**Exercise details**
Reproduce the lines below exactly. Begin with the first, end with the line containing "Somewhere in the", and leave out the pictures.
─── Dataset records
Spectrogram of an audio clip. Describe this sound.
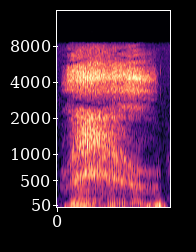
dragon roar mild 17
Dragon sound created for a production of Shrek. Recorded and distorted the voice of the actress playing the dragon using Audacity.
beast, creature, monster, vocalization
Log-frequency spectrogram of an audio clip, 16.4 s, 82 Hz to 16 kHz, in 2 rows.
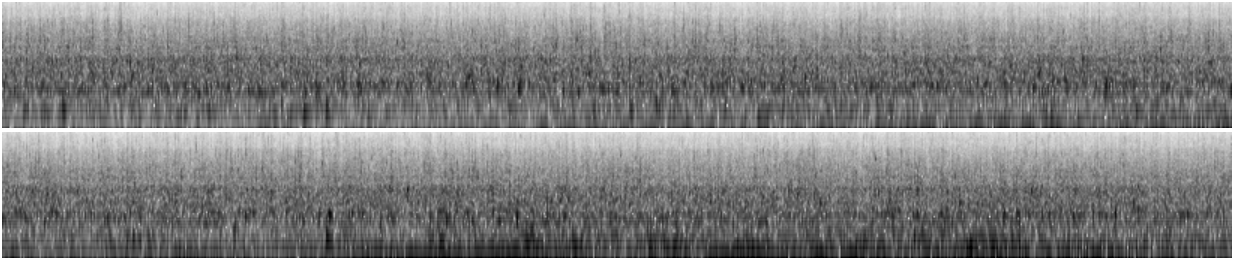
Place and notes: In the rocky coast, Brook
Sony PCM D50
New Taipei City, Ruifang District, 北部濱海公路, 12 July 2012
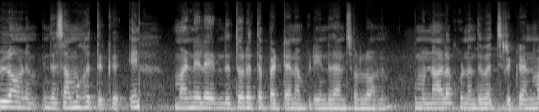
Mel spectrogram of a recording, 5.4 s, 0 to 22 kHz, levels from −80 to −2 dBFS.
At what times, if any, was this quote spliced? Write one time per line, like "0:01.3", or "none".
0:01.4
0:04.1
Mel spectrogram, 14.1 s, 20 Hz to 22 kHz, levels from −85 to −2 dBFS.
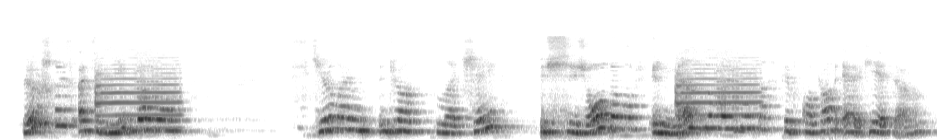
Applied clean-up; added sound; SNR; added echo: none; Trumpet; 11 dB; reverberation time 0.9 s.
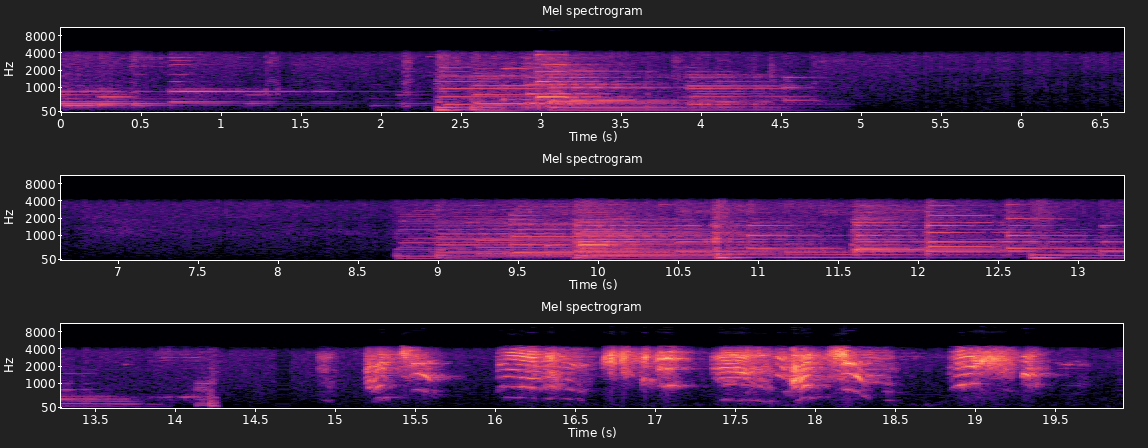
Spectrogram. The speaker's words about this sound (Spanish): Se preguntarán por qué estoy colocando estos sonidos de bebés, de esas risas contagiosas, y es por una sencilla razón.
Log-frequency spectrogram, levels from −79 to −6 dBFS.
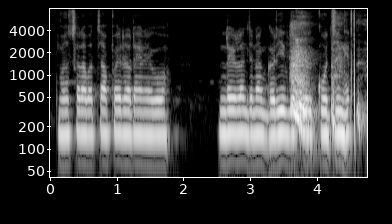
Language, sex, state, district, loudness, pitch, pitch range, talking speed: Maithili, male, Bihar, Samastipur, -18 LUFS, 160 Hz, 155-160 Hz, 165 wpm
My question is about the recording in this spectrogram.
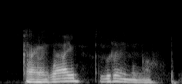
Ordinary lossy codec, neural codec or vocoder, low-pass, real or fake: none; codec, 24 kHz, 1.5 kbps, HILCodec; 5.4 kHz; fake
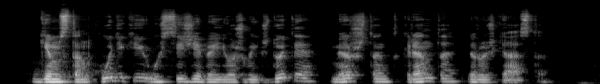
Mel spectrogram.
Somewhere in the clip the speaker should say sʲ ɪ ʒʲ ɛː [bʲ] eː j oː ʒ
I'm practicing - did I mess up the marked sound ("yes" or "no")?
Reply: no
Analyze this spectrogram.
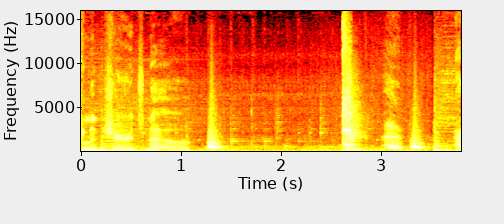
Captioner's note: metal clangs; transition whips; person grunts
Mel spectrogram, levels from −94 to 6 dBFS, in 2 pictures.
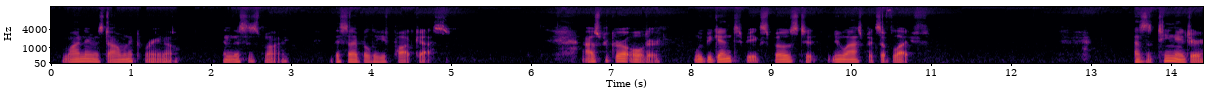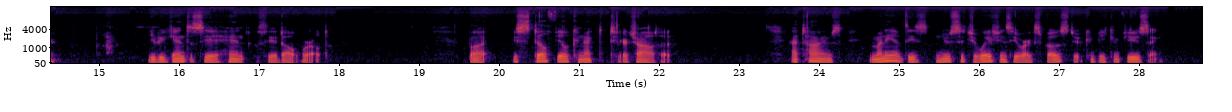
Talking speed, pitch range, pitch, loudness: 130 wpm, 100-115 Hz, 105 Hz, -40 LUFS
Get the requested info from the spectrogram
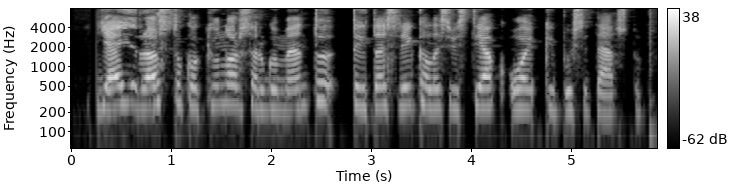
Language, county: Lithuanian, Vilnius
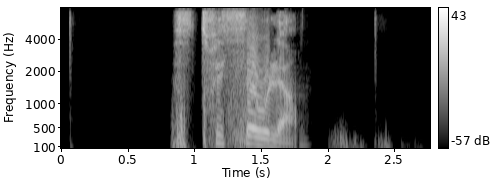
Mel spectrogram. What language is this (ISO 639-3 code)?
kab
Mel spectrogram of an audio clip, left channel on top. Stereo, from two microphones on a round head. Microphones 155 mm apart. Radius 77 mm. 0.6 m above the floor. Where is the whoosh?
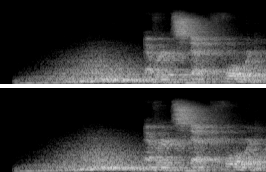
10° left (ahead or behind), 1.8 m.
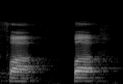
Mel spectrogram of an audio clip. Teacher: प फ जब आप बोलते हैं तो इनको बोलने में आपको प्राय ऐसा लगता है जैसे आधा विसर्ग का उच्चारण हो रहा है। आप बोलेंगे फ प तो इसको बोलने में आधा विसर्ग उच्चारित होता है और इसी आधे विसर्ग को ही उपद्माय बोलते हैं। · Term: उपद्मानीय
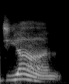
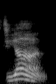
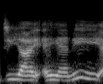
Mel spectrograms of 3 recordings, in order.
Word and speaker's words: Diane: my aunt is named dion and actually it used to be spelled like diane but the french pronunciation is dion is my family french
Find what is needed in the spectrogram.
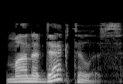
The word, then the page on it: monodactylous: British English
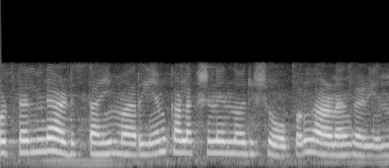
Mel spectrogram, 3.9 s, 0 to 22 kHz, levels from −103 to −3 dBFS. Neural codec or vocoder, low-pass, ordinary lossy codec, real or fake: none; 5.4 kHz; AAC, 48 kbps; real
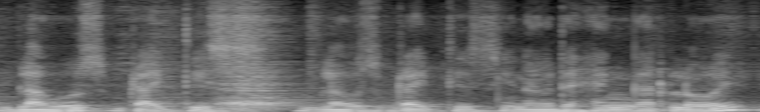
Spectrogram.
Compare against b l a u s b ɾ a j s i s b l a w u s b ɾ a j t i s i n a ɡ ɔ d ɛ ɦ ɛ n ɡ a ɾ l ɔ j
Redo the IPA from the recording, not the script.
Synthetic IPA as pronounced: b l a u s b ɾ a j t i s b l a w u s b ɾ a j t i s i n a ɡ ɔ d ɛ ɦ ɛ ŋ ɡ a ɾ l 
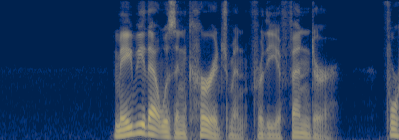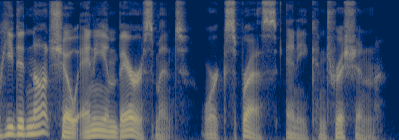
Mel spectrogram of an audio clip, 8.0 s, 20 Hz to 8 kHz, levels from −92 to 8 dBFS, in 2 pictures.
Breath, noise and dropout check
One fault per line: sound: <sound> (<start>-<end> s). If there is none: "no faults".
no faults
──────
**Finished exercise**
Spectrogram of an audio clip. Describe this sound.
dragon roar mild 17
Dragon sound created for a production of Shrek. Recorded and distorted the voice of the actress playing the dragon using Audacity.
beast, creature, monster, vocalization
Log-frequency spectrogram of an audio clip, 16.4 s, 82 Hz to 16 kHz, in 2 rows.
Place and notes: In the rocky coast, Brook
Sony PCM D50
New Taipei City, Ruifang District, 北部濱海公路, 12 July 2012
Mel spectrogram of a recording, 5.4 s, 0 to 22 kHz, levels from −80 to −2 dBFS.
At what times, if any, was this quote spliced? Write one time per line, like "0:01.3", or "none".
0:01.4
0:04.1
Mel spectrogram, 14.1 s, 20 Hz to 22 kHz, levels from −85 to −2 dBFS.
Applied clean-up; added sound; SNR; added echo: none; Trumpet; 11 dB; reverberation time 0.9 s.
Spectrogram. The speaker's words about this sound (Spanish): Se preguntarán por qué estoy colocando estos sonidos de bebés, de esas risas contagiosas, y es por una sencilla razón.
Log-frequency spectrogram, levels from −79 to −6 dBFS.
Language, sex, state, district, loudness, pitch, pitch range, talking speed: Maithili, male, Bihar, Samastipur, -18 LUFS, 160 Hz, 155-160 Hz, 165 wpm
My question is about the recording in this spectrogram.
Ordinary lossy codec, neural codec or vocoder, low-pass, real or fake: none; codec, 24 kHz, 1.5 kbps, HILCodec; 5.4 kHz; fake
Mel spectrogram.
Somewhere in the clip the speaker should say sʲ ɪ ʒʲ ɛː [bʲ] eː j oː ʒ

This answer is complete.